Reader Question: "Help! My 4-year-old grandson, Ryan, gets tons of gifts—everything imaginable—from his other grandparents, and I can’t afford to keep up. When he sees me, he asks me, 'What did you bring me?' and it sends shivers up my spine."
Sandi says: Oh, I feel your pain. Sometimes grandparenting can feel just like a competitive sport. Or worse, like a bad day in seventh grade. Who knew when we signed on that we were going to someday have to feel like uncool middle-schoolers again?
But there’s good news, Grandma. And it’s something you already knew: money really doesn’t buy relationships. Even little children, who are dazzled by shiny objects, know when they are truly loved, and when somebody is paying attention to them—and that, fortunately, is still free.

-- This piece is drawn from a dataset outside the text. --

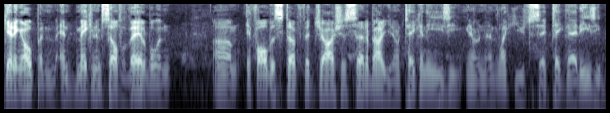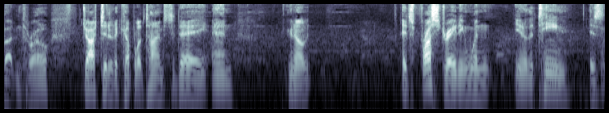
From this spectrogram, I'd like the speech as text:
getting open and making himself available. And um, if all this stuff that Josh has said about you know taking the easy, you know, and, and like you used to say, take that easy button throw, Josh did it a couple of times today, and you know, it's frustrating when you know the team is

The trick is to not disparage the toys bestowed on little Ryan, but to look instead for all the good things that you bring to his life—which, luckily, are all there just because you’re you, and you love him.
Instead of being the “buying” grandma, tell yourself you’re the “fun-loving” grandma, or the one who makes up stories or who dances with him. You can be the person who snuggles him and reads stories, or who tells him fun facts about his mom when she was little. Maybe you and he go on long, meandering walks, being willing to stop and look at every stick and stone along the way. (My grandkids love the city walks where we take a nickel, and flip it at each corner: heads, we turn left; tails, we turn right.) Or maybe the two of you love to make a big mess in the kitchen baking cookies. Instead of feeling bitter about the toys others give, take them out and play with them alongside him.

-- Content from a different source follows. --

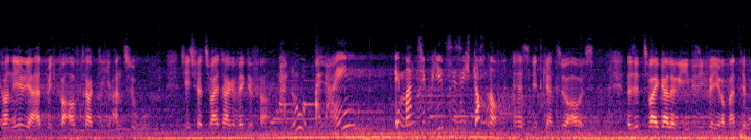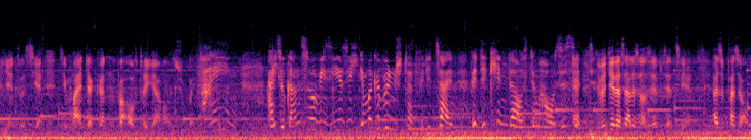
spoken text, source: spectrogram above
Cornelia hat mich beauftragt, dich anzurufen. Sie ist für zwei Tage weggefahren. Nanu, allein? Emanzipiert sie sich doch noch. Es sieht ganz so aus. Da sind zwei Galerien, die sich für ihre Wandteppiche interessieren. Sie meint, da könnten ein paar Aufträge herausspringen. Fein. Also ganz so, wie sie es sich immer gewünscht hat für die Zeit, wenn die Kinder aus dem Hause sind. Ja, sie wird dir das alles noch selbst erzählen. Also pass auf.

Do this, and you’re teaching him something important about the human heart: toys are one thing, but they’re really best when they’re shared with someone who’s paying attention. And when he says, “What did you bring me?” just laugh and say you’ve brought him 100 kisses, special delivery, and you’re going to kiss his cheeks until the kisses are all gone.
Want to ask Sandi a grandparenting question? Email her at email@example.com
Sandi Kahn Shelton is the mother of three and grandma of four. When she's not playing tic-tac-toe with one of her grandkids, she writes novels.
How well do you get along with your grandchild and other family members? Want to know if your personalities mesh?Find out here.